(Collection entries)
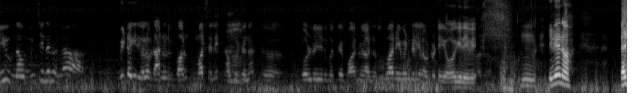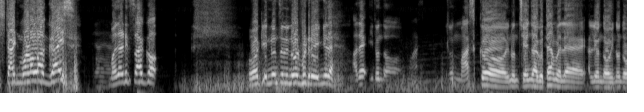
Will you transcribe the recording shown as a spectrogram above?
ನೀವು ನಾವು ಮುಂಚೆನೇನು ಎಲ್ಲ ಮೀಟ್ ಆಗಿದೀವಲ್ಲ ನಾನು ಬಾನ್ ಸುಮಾರು ಸಲ ನಾವು ಮೂರು ಜನ. ಗೋಲ್ಡ್ ಇದು ಮತ್ತೆ ಬಾನ್ ನಾನು ಸುಮಾರು ಇವೆಂಟ್ಗಳಿಗೆಲ್ಲ ಒಟ್ಟೊಟ್ಟಿಗೆ ಹೋಗಿದ್ದೀವಿ. ಹ್ಮ್ ಇನ್ನೇನು? ಲೆಟ್ ಸ್ಟಾರ್ಟ್ ಮಾಡೋಲ್ಲ ಗೈಸ್ ಮಾತಾಡಿದ್ ಸಾಕು. ಓಕೆ ಇನ್ನೊಂದ್ಸಲಿ ನೋಡ್ಬಿಡ್ರಿ ಹೆಂಗಿದೆ? ಅದೇ ಇದೊಂದು ಇದೊಂದು ಮಾಸ್ಕ್ ಇನ್ನೊಂದು ಚೇಂಜ್ ಆಗುತ್ತೆ. ಆಮೇಲೆ ಅಲ್ಲಿ ಒಂದು ಇನ್ನೊಂದು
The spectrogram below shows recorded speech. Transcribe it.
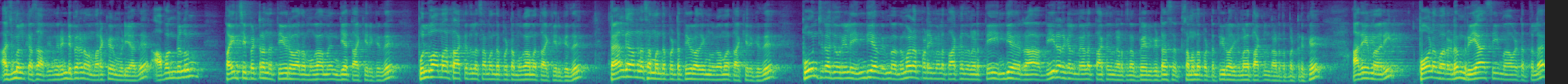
அஜ்மல் கசாப் இவங்க ரெண்டு பேரும் நம்ம மறக்கவே முடியாது. அவங்களும் பயிற்சி பெற்ற அந்த தீவிரவாத முகாமை இந்தியா தாக்கியிருக்குது. புல்வாமா தாக்குதலில் சம்மந்தப்பட்ட முகாமை தாக்கியிருக்குது. பேல்காமில் சம்மந்தப்பட்ட தீவிரவாத முகாமாக தாக்கியிருக்குது. பூஞ்ச் ரஜோரியில் இந்திய விம விமானப்படை மேலே தாக்குதல் நடத்தி இந்திய ரா- வீரர்கள் மேலே தாக்குதல் நடத்தின பேர்கிட்ட ச- சம்மந்தப்பட்ட தீவிரவாதிகள் மேலே தாக்குதல் நடத்தப்பட்டிருக்கு. அதே மாதிரி போன வருடம் ரியாசி மாவட்டத்தில்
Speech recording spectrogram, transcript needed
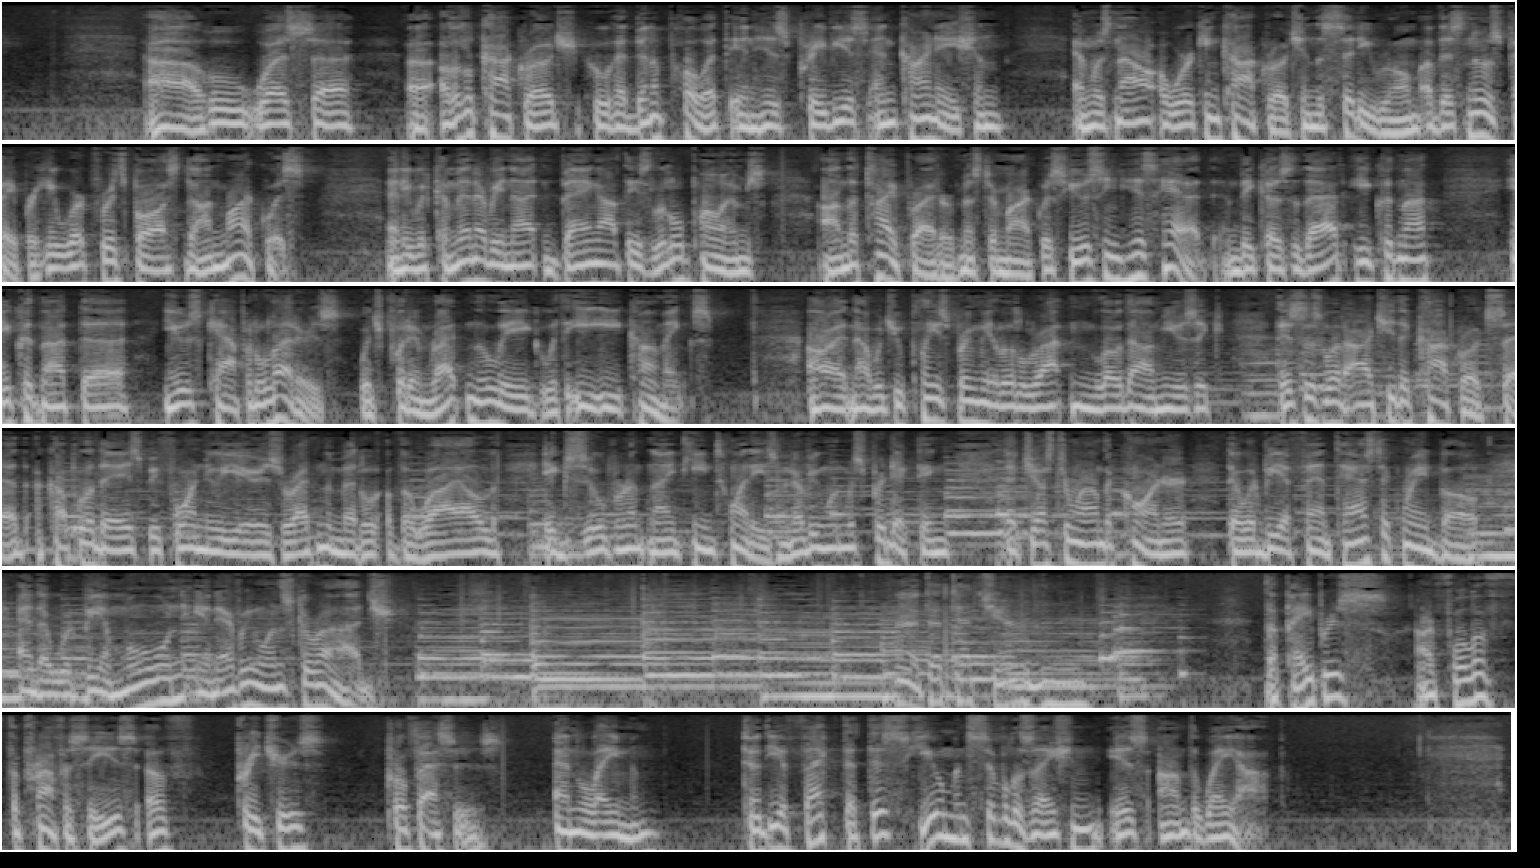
uh, who was uh, a little cockroach who had been a poet in his previous incarnation and was now a working cockroach in the city room of this newspaper. He worked for its boss, Don Marquis. And he would come in every night and bang out these little poems on the typewriter of Mr. Marquis using his head. And because of that, he could not he could not uh, use capital letters, which put him right in the league with E. E. Cummings. All right, now would you please bring me a little rotten low-down music? This is what Archie the Cockroach said a couple of days before New Year's, right in the middle of the wild, exuberant 1920s, when everyone was predicting that just around the corner there would be a fantastic rainbow and there would be a moon in everyone's garage. The papers are full of the prophecies of preachers, professors, and laymen to the effect that this human civilization is on the way out.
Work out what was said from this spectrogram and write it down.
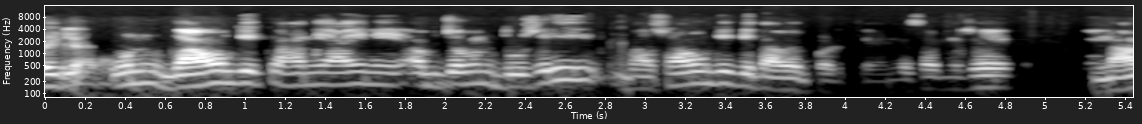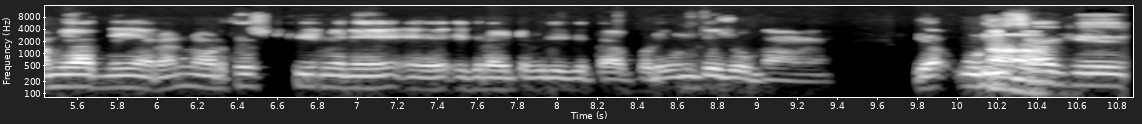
वही उन गाँव की कहानी आई नहीं। अब जब हम दूसरी भाषाओं की किताबें पढ़ते हैं जैसा मुझे नाम याद नहीं आ रहा नॉर्थ ईस्ट की मैंने एक राइटर की किताब पढ़ी उनके जो गाँव है या उड़ीसा हाँ। के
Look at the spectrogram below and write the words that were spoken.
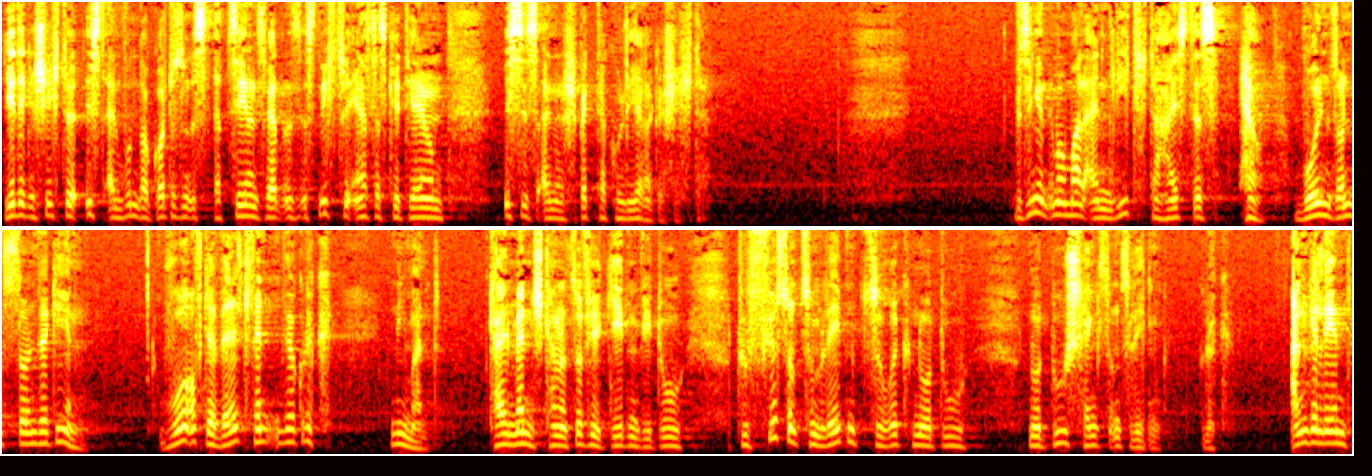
Jede Geschichte ist ein Wunder Gottes und ist erzählenswert. Und es ist nicht zuerst das Kriterium, ist es eine spektakuläre Geschichte. Wir singen immer mal ein Lied, da heißt es, Herr, wohin sonst sollen wir gehen? Wo auf der Welt finden wir Glück? Niemand. Kein Mensch kann uns so viel geben wie du. Du führst uns zum Leben zurück, nur du. Nur du schenkst uns Leben, Glück. Angelehnt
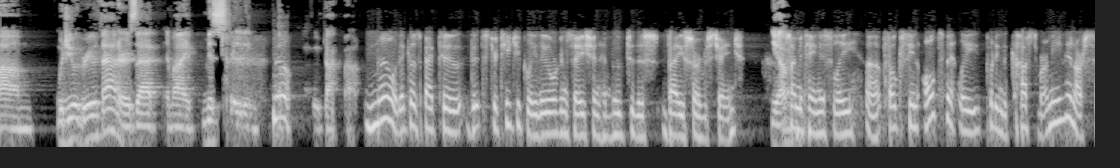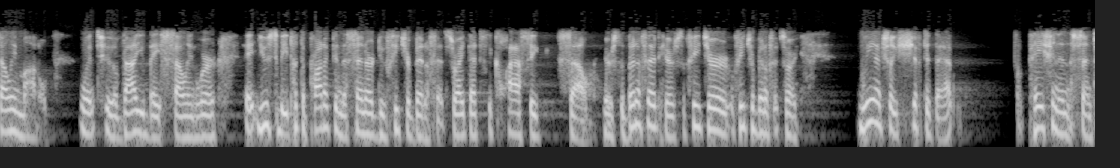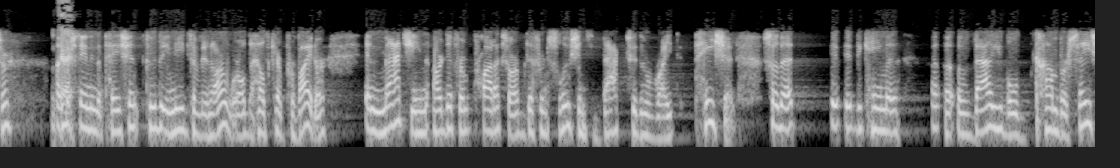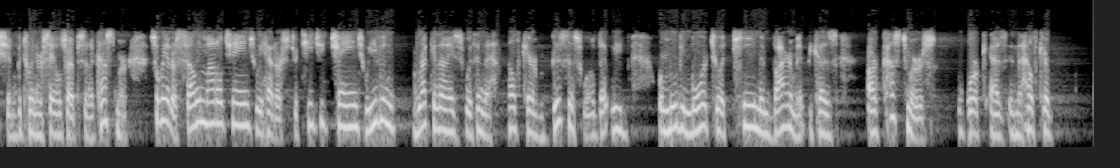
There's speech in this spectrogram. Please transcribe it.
Um, would you agree with that, or is that am I misstating? No, we've talked about? No, that goes back to that strategically the organization had moved to this value service chain. Yep. Simultaneously, uh, focusing ultimately putting the customer, I mean, even our selling model went to a value based selling where it used to be put the product in the center, do feature benefits, right? That's the classic sell. Here's the benefit, here's the feature, feature benefit, sorry. We actually shifted that, patient in the center, okay. understanding the patient through the needs of, in our world, the healthcare provider, and matching our different products or our different solutions back to the right patient so that it, it became a, a, a, valuable conversation between our sales reps and a customer. So we had our selling model change, we had our strategic change, we even recognized within the healthcare business world that we were moving more to a team environment because our customers work as in the healthcare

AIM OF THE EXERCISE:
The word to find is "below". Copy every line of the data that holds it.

TASK RESULT:
The spectrogram below shows recorded speech. Transcribe it.
Look at the spectrogram below and write the words that were spoken.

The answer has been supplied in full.